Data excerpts
......

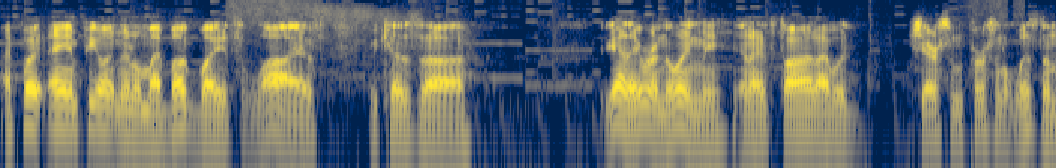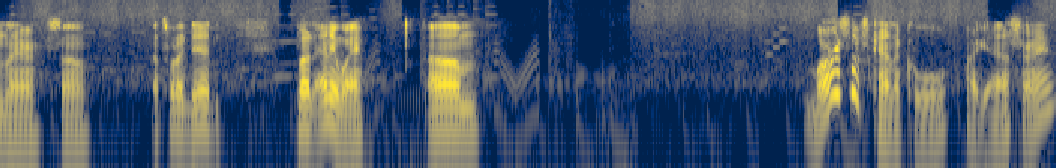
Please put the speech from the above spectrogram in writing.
I put AMP ointment on my bug bites live because, uh, yeah, they were annoying me, and I thought I would share some personal wisdom there, so that's what I did. But anyway, um, Mars looks kind of cool, I guess, right?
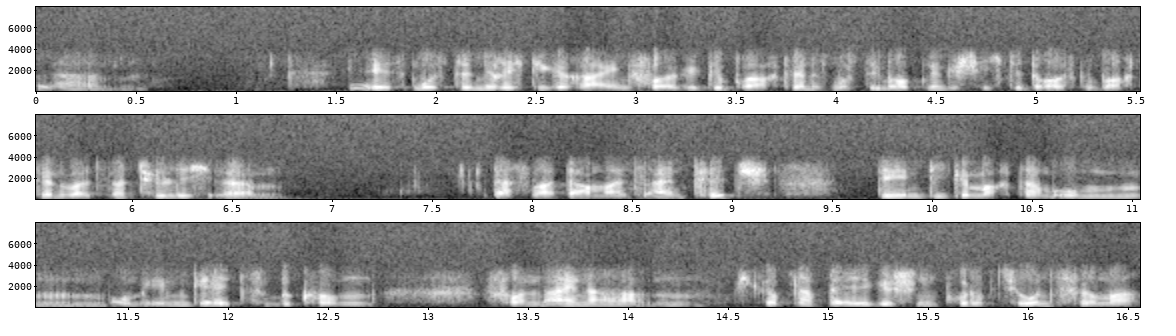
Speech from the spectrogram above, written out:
ähm, es musste eine richtige Reihenfolge gebracht werden, es musste überhaupt eine Geschichte draus gebracht werden, weil es natürlich, ähm, das war damals ein Pitch, den die gemacht haben, um, um eben Geld zu bekommen von einer, ich glaube, einer belgischen Produktionsfirma.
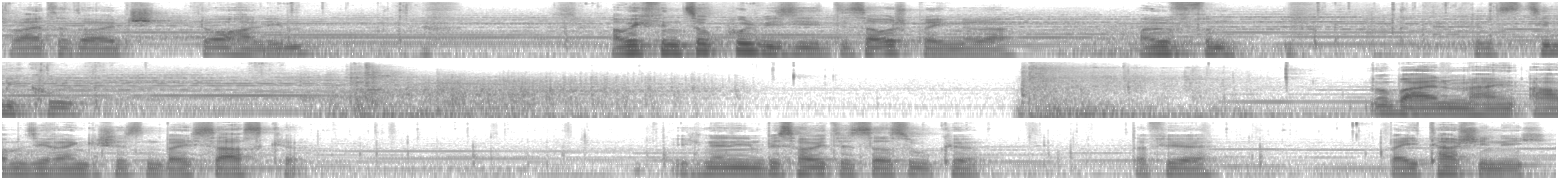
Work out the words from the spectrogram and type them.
Schweizerdeutsch Dohalim. Aber ich finde es so cool, wie sie das aussprechen, oder? Alfen. Ich finde es ziemlich cool. Nur bei einem haben sie reingeschissen, bei Sasuke. Ich nenne ihn bis heute Sasuke. Dafür bei Itachi nicht.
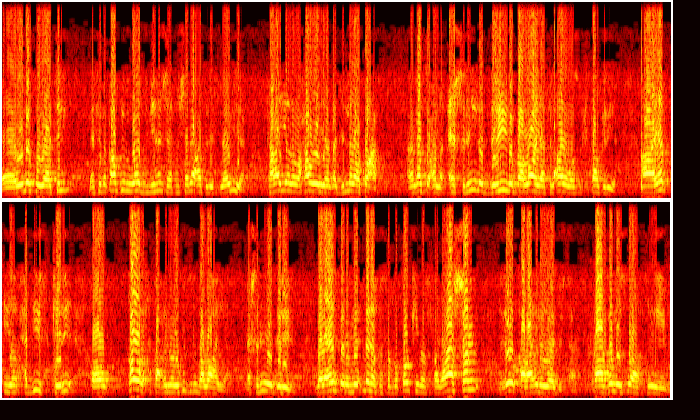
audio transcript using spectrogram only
ولا فواتي لكن قام في الواجب بها شيخ الشريعة الإسلامية كاية وحاول يقدم لها كعب أنا قصد عن عشرين الدليل بالله في الآية والكتاب كريه آيات حديث كريه أو قول حتى علم الكتب بالله هي عشرين الدليل بلا يسر منها فسبقوك كما فقاشا ذو قرائن الواجبها قال قل اسوها صيهم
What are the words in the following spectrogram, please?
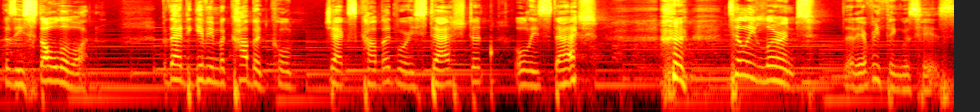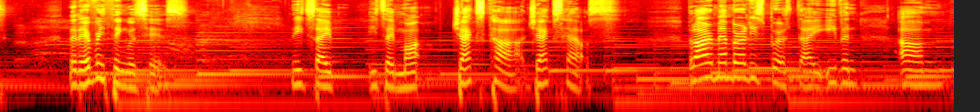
because he stole a lot. But they had to give him a cupboard called Jack's Cupboard where he stashed it, all his stash, till he learned that everything was his. That everything was his. And he'd say, he'd say, Jack's car, Jack's house. But I remember at his birthday, even um,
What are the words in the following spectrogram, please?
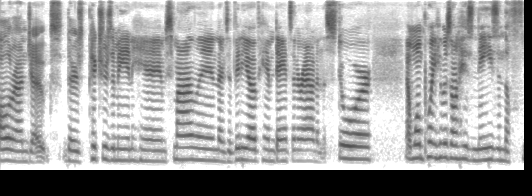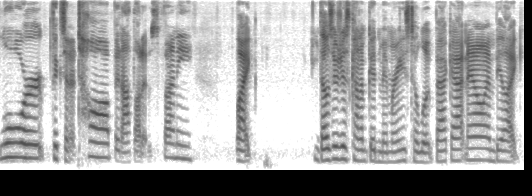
all around jokes. There's pictures of me and him smiling. There's a video of him dancing around in the store. At one point, he was on his knees in the floor fixing a top, and I thought it was funny. Like, those are just kind of good memories to look back at now and be like,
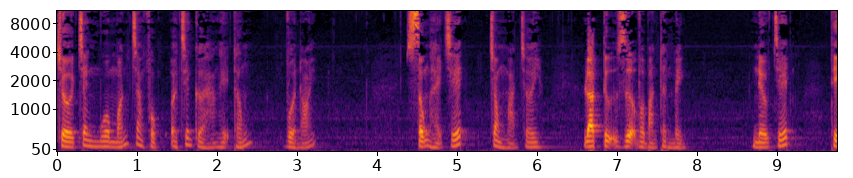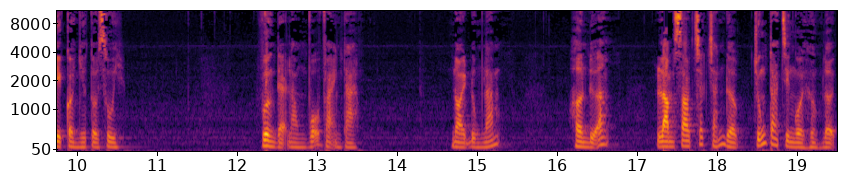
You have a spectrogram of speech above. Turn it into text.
chờ tranh mua món trang phục ở trên cửa hàng hệ thống vừa nói. Sống hay chết trong màn chơi là tự dựa vào bản thân mình. Nếu chết thì coi như tôi xui. Vương Đại Long vỗ vai anh ta. Nói đúng lắm. Hơn nữa, làm sao chắc chắn được chúng ta chỉ ngồi hưởng lợi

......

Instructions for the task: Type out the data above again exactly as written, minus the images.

Answer for this exercise:
Please put the speech from the above spectrogram in writing.
I put AMP ointment on my bug bites live because, uh, yeah, they were annoying me, and I thought I would share some personal wisdom there, so that's what I did. But anyway, um, Mars looks kind of cool, I guess, right?
Speech from the spectrogram above, written out:
ähm, es musste eine richtige Reihenfolge gebracht werden, es musste überhaupt eine Geschichte draus gebracht werden, weil es natürlich, ähm, das war damals ein Pitch, den die gemacht haben, um, um eben Geld zu bekommen von einer, ich glaube, einer belgischen Produktionsfirma.
Work out the words from the spectrogram and type them.
Schweizerdeutsch Dohalim. Aber ich finde es so cool, wie sie das aussprechen, oder? Alfen. Ich finde es ziemlich cool. Nur bei einem haben sie reingeschissen, bei Sasuke. Ich nenne ihn bis heute Sasuke. Dafür bei Itachi nicht.
audio transcript using spectrogram only
ولا فواتي لكن قام في الواجب بها شيخ الشريعة الإسلامية كاية وحاول يقدم لها كعب أنا قصد عن عشرين الدليل بالله في الآية والكتاب كريه آيات حديث كريه أو قول حتى علم الكتب بالله هي عشرين الدليل بلا يسر منها فسبقوك كما فقاشا ذو قرائن الواجبها قال قل اسوها صيهم
What are the words in the following spectrogram, please?
because he stole a lot. But they had to give him a cupboard called Jack's Cupboard where he stashed it, all his stash, till he learned that everything was his. That everything was his. And he'd say, he'd say, Jack's car, Jack's house. But I remember at his birthday, even um,
What are the words in the following spectrogram, please?
all around jokes. There's pictures of me and him smiling. There's a video of him dancing around in the store. At one point, he was on his knees in the floor fixing a top, and I thought it was funny. Like, those are just kind of good memories to look back at now and be like,
You have a spectrogram of speech above. Turn it into text.
chờ tranh mua món trang phục ở trên cửa hàng hệ thống vừa nói. Sống hay chết trong màn chơi là tự dựa vào bản thân mình. Nếu chết thì coi như tôi xui. Vương Đại Long vỗ vai anh ta. Nói đúng lắm. Hơn nữa, làm sao chắc chắn được chúng ta chỉ ngồi hưởng lợi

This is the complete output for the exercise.